James Ponsoldt’s The Spectacular Now practically marches up and announces to you that it’s going to serve a refreshingly multi-dimensional portrayal of teens and their problems. Upon meeting his love interest when he wakes up on her lawn after a drunken blackout, our protagonist Sutter (Miles Teller) asks her, “So, what’s your thing?” “I like to think there’s more about a person than one thing,” replies Amy (Shailene Woodley).

Yes, like the soft-spoken John Hughes-created dramedy heroes that came before them, Sutter and Amy have many things. Many overlapping things, they discover, as they get to know each other over the course of the movie: resentment for their mothers (his is too strict, hers is too self-involved), absentee fathers (his is a deadbeat, hers is dead), a certain apathy for the future. Their relationship becomes somewhat polyamorous: Alcohol rounds out what's essentially a three-way.
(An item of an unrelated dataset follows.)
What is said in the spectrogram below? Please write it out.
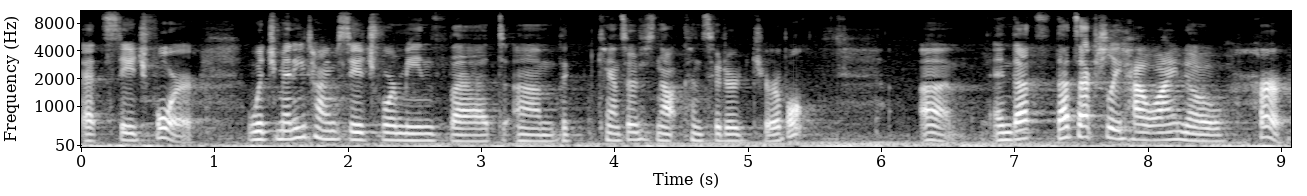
at stage four, which many times stage four means that um, the cancer is not considered curable. Um, and that's that's actually how I know her.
Sutter, the self-described life of the party who barely can go a scene without sipping from his flask, introduces Amy to booze. She loves it. The Spectacular Now may be a traditional coming-of-age story, but it’s also about the point in life when experimentation with alcohol stops being a cute hallmark of the teenage experience and starts becoming a problem.

The parallels of the main characters' lives, the pronounced motifs, and the bait-and-switch foreshadowing of The Spectacular Now all reminded me of this year’s The Place Beyond the Pines. Both are plot device-fueled houses of cards that would be excruciating in other hands, but ultimately strand strong on the naturalism of their performances. Through Sutter, Teller manages to convey the seductiveness, and lay bare the folly, of a teenage mindset—#YOLO!—that the film warns against.
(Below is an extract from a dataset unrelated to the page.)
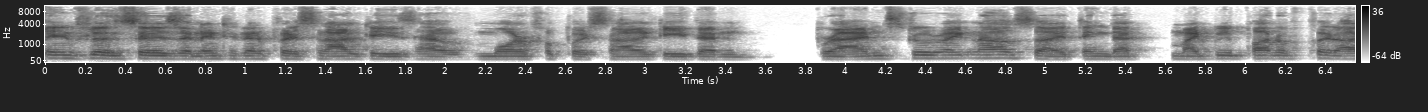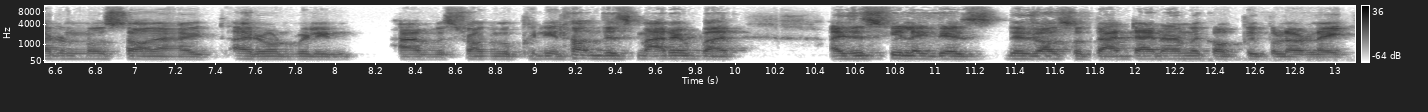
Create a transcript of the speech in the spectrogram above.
influencers and internet personalities have more of a personality than brands do right now. So I think that might be part of it. I don't know. So I, I don't really have a strong opinion on this matter, but I just feel like there's there's also that dynamic of people are like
Woodley’s even better. We watch Amy blossom from a self-conscious wallflower who can’t even tell when a guy’s hitting on her to a young woman on her way to confidence (the way her awkwardness melts away during the humorous Sutter-Amy sex scene is masterful). She and her sly, introverted grin convey what’s so appealing and endearing about a someone not yet aware of her own beauty, and her development illustrates what’s so satisfying when she finally gets it. Sutter is a premature train wreck of a human being, who has a hard time taking even the film's premise seriously. "Worst case scenario, I’m just giving her the boyfriend experience," is how he explains his association with Amy to a friend of his. Meanwhile, he’s the best thing that happened to her—for all of his talk about living in the moment, it is she who figures out how to make use of it.

This movie season has been largely characterized by disappointing blockbuster after disappointing blockbuster. Meanwhile, just below the surface is one of the most enjoyable seasons in recent memory for smaller, character-driven films. Woody Allen’s hilarious-devastating (and back and forth—often within the same scene) Blue Jasmine, Crystal Fairy, The To Do List, and Fruitvale Station are all better ways to spend your time than watching superheroes survive explosions. The Spectacular Now also belongs firmly on that list.